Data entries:
════════════════
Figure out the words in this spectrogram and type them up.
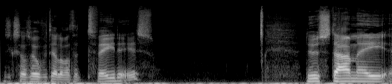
Dus ik zal zo vertellen wat het tweede is. Dus daarmee uh,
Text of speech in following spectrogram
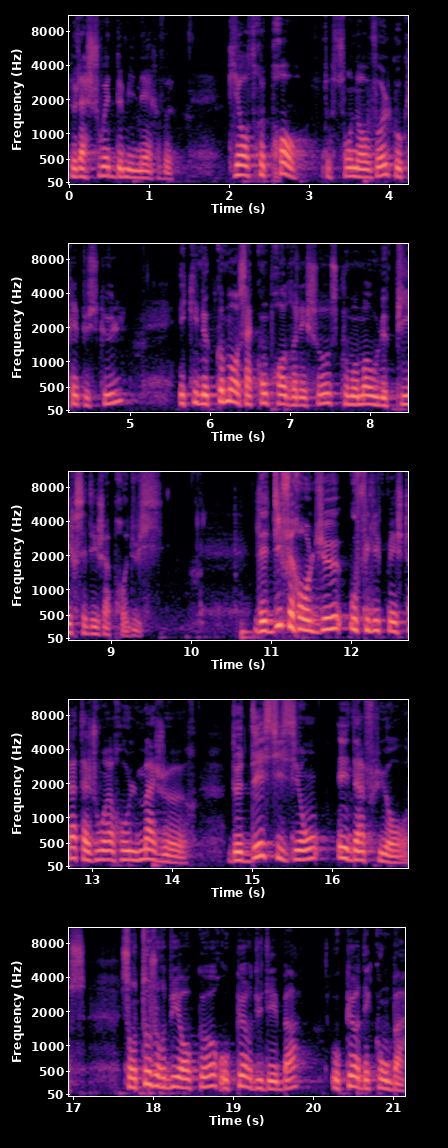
de la chouette de Minerve, qui entreprend son envol qu'au crépuscule et qui ne commence à comprendre les choses qu'au moment où le pire s'est déjà produit. Les différents lieux où Philippe Mechtat a joué un rôle majeur de décision et d'influence sont aujourd'hui encore au cœur du débat, au cœur des combats,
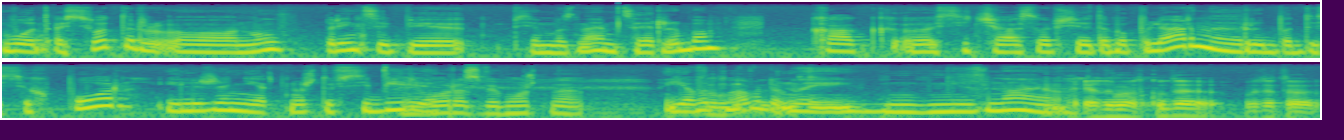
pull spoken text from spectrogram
Вот, осетр, э, ну, в принципе, все мы знаем, царь рыба как э, сейчас вообще это популярная рыба до сих пор или же нет? Потому что в Сибири... Его разве можно Я вот ну, не знаю. Я думаю, откуда вот это...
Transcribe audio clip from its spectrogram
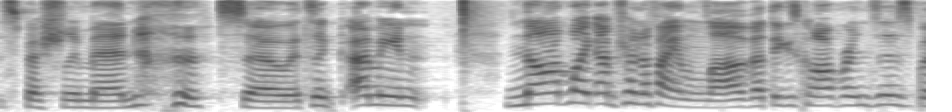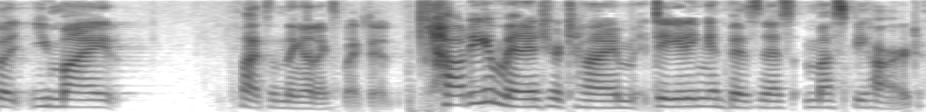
especially men. So it's like i mean not like i'm trying to find love at these conferences but you might find something unexpected. How do you manage your time? Dating and business must be hard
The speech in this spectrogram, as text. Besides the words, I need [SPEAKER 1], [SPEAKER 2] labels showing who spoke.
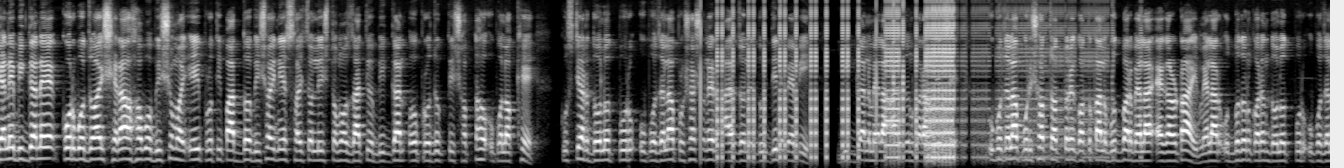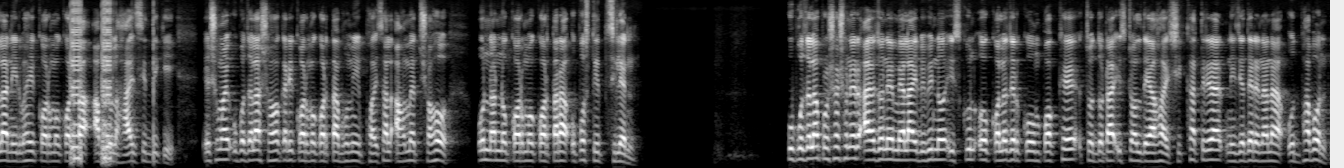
[SPEAKER 1] জ্ঞানে বিজ্ঞানে করব জয় সেরা হব বিশ্বময় এই প্রতিপাদ্য বিষয় নিয়ে ছয়চল্লিশতম জাতীয় বিজ্ঞান ও প্রযুক্তি সপ্তাহ উপলক্ষে কুষ্টিয়ার দৌলতপুর উপজেলা প্রশাসনের আয়োজনে দুই দিন ব্যাপী বিজ্ঞান মেলা আয়োজন করা হয়েছে উপজেলা পরিষদ চত্বরে গতকাল বুধবার বেলা এগারোটায় মেলার উদ্বোধন করেন দৌলতপুর উপজেলা নির্বাহী কর্মকর্তা আব্দুল হাই সিদ্দিকী এ সময় উপজেলা সহকারী কর্মকর্তা ভূমি ফয়সাল আহমেদ সহ অন্যান্য কর্মকর্তারা উপস্থিত ছিলেন উপজেলা প্রশাসনের আয়োজনে মেলায় বিভিন্ন স্কুল ও কলেজের কম পক্ষে চোদ্দটা স্টল দেয়া হয় শিক্ষার্থীরা নিজেদের নানা উদ্ভাবন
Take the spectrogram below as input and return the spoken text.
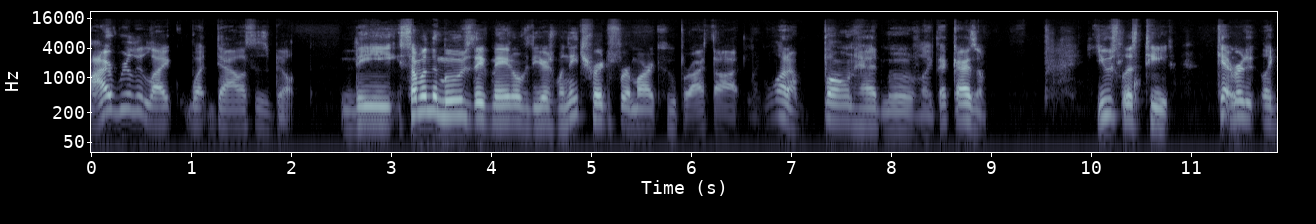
I really like what Dallas has built. The some of the moves they've made over the years when they traded for Amari Cooper, I thought, what a bonehead move. Like that guy's a useless teat. get rid of like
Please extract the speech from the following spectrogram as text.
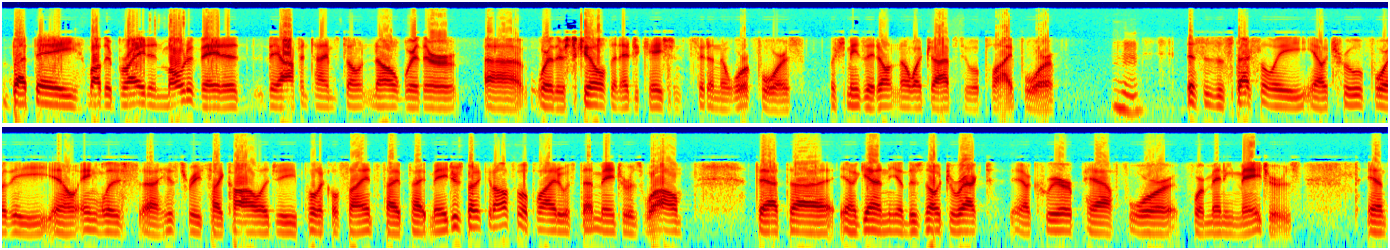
but they, while they're bright and motivated, they oftentimes don't know where their uh, where their skills and education fit in the workforce, which means they don't know what jobs to apply for. Mm-hmm. This is especially you know true for the you know English, uh, history, psychology, political science type type majors, but it can also apply to a STEM major as well. That uh, you know, again, you know, there's no direct you know, career path for for many majors, and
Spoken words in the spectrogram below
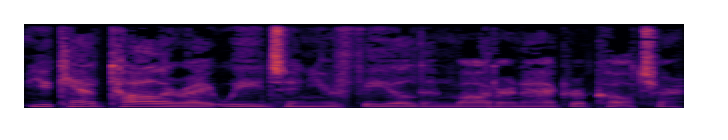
You can't tolerate weeds in your field in modern agriculture.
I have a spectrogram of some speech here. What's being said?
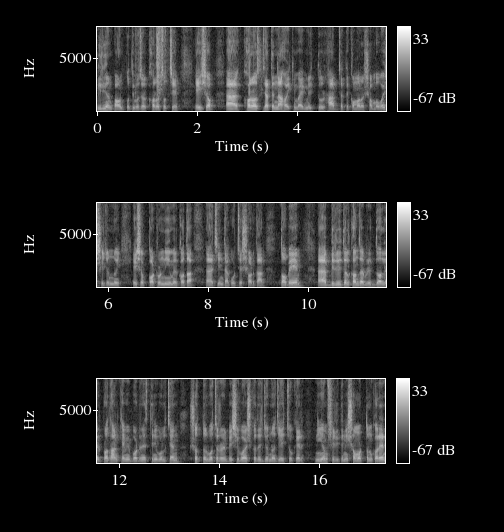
বিলিয়ন পাউন্ড প্রতি বছর খরচ হচ্ছে। এইসব খরচ যাতে না হয় কিংবা মৃত্যুর হার যাতে কমানো সম্ভব হয় সেই জন্যই এইসব কঠোর নিয়মের কথা চিন্তা করছে সরকার। তবে বিরোধী দল, কনজারভেটিভ দলের প্রধান কেমি বর্ডেনেস, তিনি বলছেন, সত্তর বছরের বেশি বয়স্কদের জন্য যে চোখের নিয়ম, সেটি তিনি সমর্থন করেন।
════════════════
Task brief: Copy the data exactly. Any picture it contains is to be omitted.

Answer to this task:
Figure out the words in this spectrogram and type them up.
Dus ik zal zo vertellen wat het tweede is. Dus daarmee uh,
Text of speech in following spectrogram
de la chouette de Minerve, qui entreprend son envol qu'au crépuscule et qui ne commence à comprendre les choses qu'au moment où le pire s'est déjà produit. Les différents lieux où Philippe Mechtat a joué un rôle majeur de décision et d'influence sont aujourd'hui encore au cœur du débat, au cœur des combats,
pull spoken text from spectrogram
Вот, осетр, э, ну, в принципе, все мы знаем, царь рыба как э, сейчас вообще это популярная рыба до сих пор или же нет? Потому что в Сибири... Его разве можно Я вот ну, не знаю. Я думаю, откуда вот это...
Transcribe audio clip from its spectrogram
especially men. So it's like i mean not like i'm trying to find love at these conferences but you might find something unexpected. How do you manage your time? Dating and business must be hard
The speech in this spectrogram, as text. Besides the words, I need [SPEAKER 1], [SPEAKER 2] labels showing who spoke.
[SPEAKER 1] জ্ঞানে বিজ্ঞানে করব জয় সেরা হব বিশ্বময় এই প্রতিপাদ্য বিষয় নিয়ে ছয়চল্লিশতম জাতীয় বিজ্ঞান ও প্রযুক্তি সপ্তাহ উপলক্ষে কুষ্টিয়ার দৌলতপুর উপজেলা প্রশাসনের আয়োজনে দুই দিন ব্যাপী বিজ্ঞান মেলা আয়োজন করা হয়েছে উপজেলা পরিষদ চত্বরে গতকাল বুধবার বেলা এগারোটায় মেলার উদ্বোধন করেন দৌলতপুর উপজেলা নির্বাহী কর্মকর্তা আব্দুল হাই সিদ্দিকী এ সময় উপজেলা সহকারী কর্মকর্তা ভূমি ফয়সাল আহমেদ সহ অন্যান্য কর্মকর্তারা উপস্থিত ছিলেন উপজেলা প্রশাসনের আয়োজনে মেলায় বিভিন্ন স্কুল ও কলেজের কম পক্ষে চোদ্দটা স্টল দেয়া হয় শিক্ষার্থীরা নিজেদের নানা উদ্ভাবন
Take the spectrogram below as input and return the spoken text.
I really like what Dallas has built. The some of the moves they've made over the years when they traded for Amari Cooper, I thought, what a bonehead move. Like that guy's a useless teat. get rid of like
Please extract the speech from the following spectrogram as text.
but they, while they're bright and motivated, they oftentimes don't know where their uh, where their skills and education fit in the workforce, which means they don't know what jobs to apply for. Mm-hmm. This is especially you know true for the you know English, uh, history, psychology, political science type type majors, but it can also apply to a STEM major as well. That uh, you know, again, you know, there's no direct you know, career path for for many majors, and
Spoken words in the spectrogram below
You can't tolerate weeds in your field in modern agriculture.
I have a spectrogram of some speech here. What's being said?
বিলিয়ন পাউন্ড প্রতি বছর খরচ হচ্ছে। এইসব খরচ যাতে না হয় কিংবা মৃত্যুর হার যাতে কমানো সম্ভব হয় সেই জন্যই এইসব কঠোর নিয়মের কথা চিন্তা করছে সরকার। তবে বিরোধী দল, কনজারভেটিভ দলের প্রধান কেমি বর্ডেনেস, তিনি বলছেন, সত্তর বছরের বেশি বয়স্কদের জন্য যে চোখের নিয়ম, সেটি তিনি সমর্থন করেন।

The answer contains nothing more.